To summon Hanako, you walk up to her bathroom stall, knock three times, calling her name, and then asking something along the lines of, "Are you there, Hanako-san?" You then hear a little girl respond in a faint voice, "Yes, I'm here." If you are brave and stupid enough to then open the stall, she drags you into the toilet.
The origins of Hanako vary by location. Some say that she died in the stall during a World War II air raid. Others say she was murdered by an abusive parent or perverted stranger who found her hiding there. The legend became really popular in the 1980s but has been around for much longer than that.
The Legend Of Teke-Teke Inspired - You Guessed It - TeketekePhoto: Art Port
This urban legend and film by the same name are about a young girl who fell under a train and was cut in half. It is said that her ghost can be seen roaming across Japan. In one version of the story, a young boy sees a girl in a window. When the girl notices that she is being watched, she smiles and throws herself out of the window. The boy recoils in horror as he realizes that the girl is completely missing the lower half of her body.
The torso claws its way toward the boy, making a teke-teke sound as it walks on its hands and elbows. Terror grips the boy and he freezes in place. Before he can move, the monster is upon him. She pulls out a scythe and cuts the boy in half.
- Photo: Sawaki Suushi / Wikimedia Commons
The story of the Yuki Onna is a very old Japanese ghost story, and one of the segments of the anthology film Kwaidan. Literally translated, Yuki Onna means "snow woman." Possessing supernatural beauty, she is a classic yurei with pale white skin, a white kimono, and jet black hair (though in the original story she had white hair).
There are many stories of the Yuki Onna across the many prefectures of Japan, particularly in the snowy and mountainous north. The oldest written account of the Yuki Onna is in Sogi Shokoku Monogatari. In it, the monk Sogi walked out of his house one snowy morning to see a beautiful, 10-foot-tall woman standing in the snow. Sogi tried to speak with her, but she vanished.
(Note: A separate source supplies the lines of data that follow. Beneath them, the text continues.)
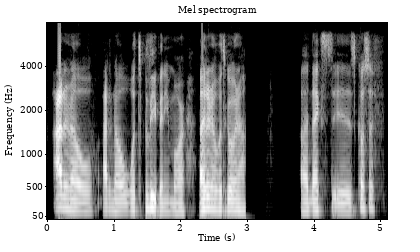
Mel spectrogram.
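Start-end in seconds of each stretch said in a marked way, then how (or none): 0.1-2.9 confused-sounding rogue character voice. Voicing the rogue in a game scene: voicing a confused rogue. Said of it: "he starts walking forward, he's like".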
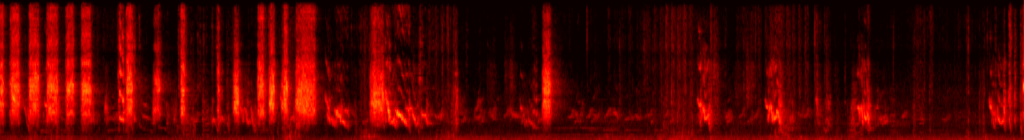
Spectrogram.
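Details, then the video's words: Budgerigar colony with a breeding pair: rapid bursts of wing flapping and sharp chirps at the start, then scattered warbling chirps and twitters. "Adorable Budgies Chirping Sounds"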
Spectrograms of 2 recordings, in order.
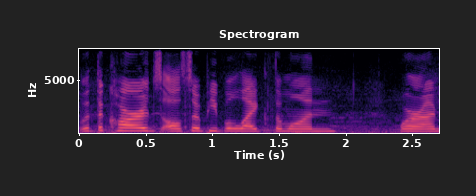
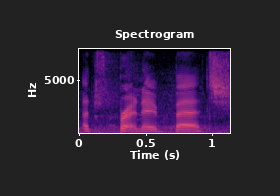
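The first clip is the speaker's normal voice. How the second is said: put-on Valley girl voice; 4 dB quieter than usual. Shown as a demonstration. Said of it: "You gotta say it like a Valley girl".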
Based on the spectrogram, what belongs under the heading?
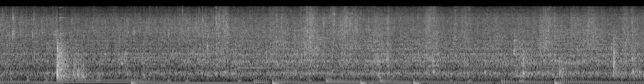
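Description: Meat sizzling in hot bacon fat in a heavy Dutch oven as it is stirred and deglazed with raspberry vinegar; a steady hiss, with a sharp clink of the utensil against the pot about half a second in.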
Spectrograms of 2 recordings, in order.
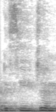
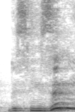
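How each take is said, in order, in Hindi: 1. बीच का व्यंजन कठोर 'j' ध्वनि है। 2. बीच का व्यंजन कोमल 'zh' ध्वनि है। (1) "नहीं" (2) "डिसीजन या डिसीजन नहीं"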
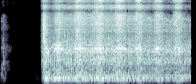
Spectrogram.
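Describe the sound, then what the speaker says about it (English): A kitchen blender whirs loudly and steadily, blending cold coffee with chilled milk and ice cubes; a single continuous motor run of about two seconds that starts and stops sharply, with no talk. "Use your blender and voila, your easy cold coffee is ready in no time"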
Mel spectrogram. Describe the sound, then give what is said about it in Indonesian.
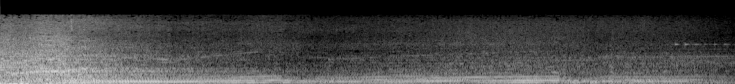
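A motorcycle engine revs as the bike rides away. Its pitch climbs, drops at a gear change, then climbs and drops again. The loud, steady drone gradually eases. “Dan motor kami pun semakin menjauh dari ruang himpunan itu.”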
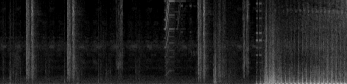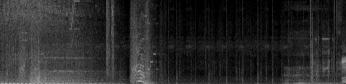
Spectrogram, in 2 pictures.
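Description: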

The most famous story of the Yuki Onna is from Kwaidan: Stories and Studies of Strange Things , a book of ghost stories later adapted into a film. In this version, a woodcutter and his son are trapped in a snow storm. They seek refuge in a tiny cabin, trying to stay warm around a meager fire. In the night, the son awakens to find a beautiful woman entering the cabin. She leans over his father and sucks the life from him. When she turns to the son to do the same, she is captivated by his youth and beauty. She spares him on the condition that he never speaks a word of the night.
The next winter, the son meets a beautiful young woman. They get married, have kids, and everything seems to be going well. That is, until one night he looked at his wife and was reminded of the fateful night with the Yuki Onna. He tells his wife the story and she immediately gets really pissed at him. It turns out that she is, in fact, that same Yuki Onna from the storm. She decides not to kill him for breaking his promise, on account of the children, but she immediately leaves, never to be seen again.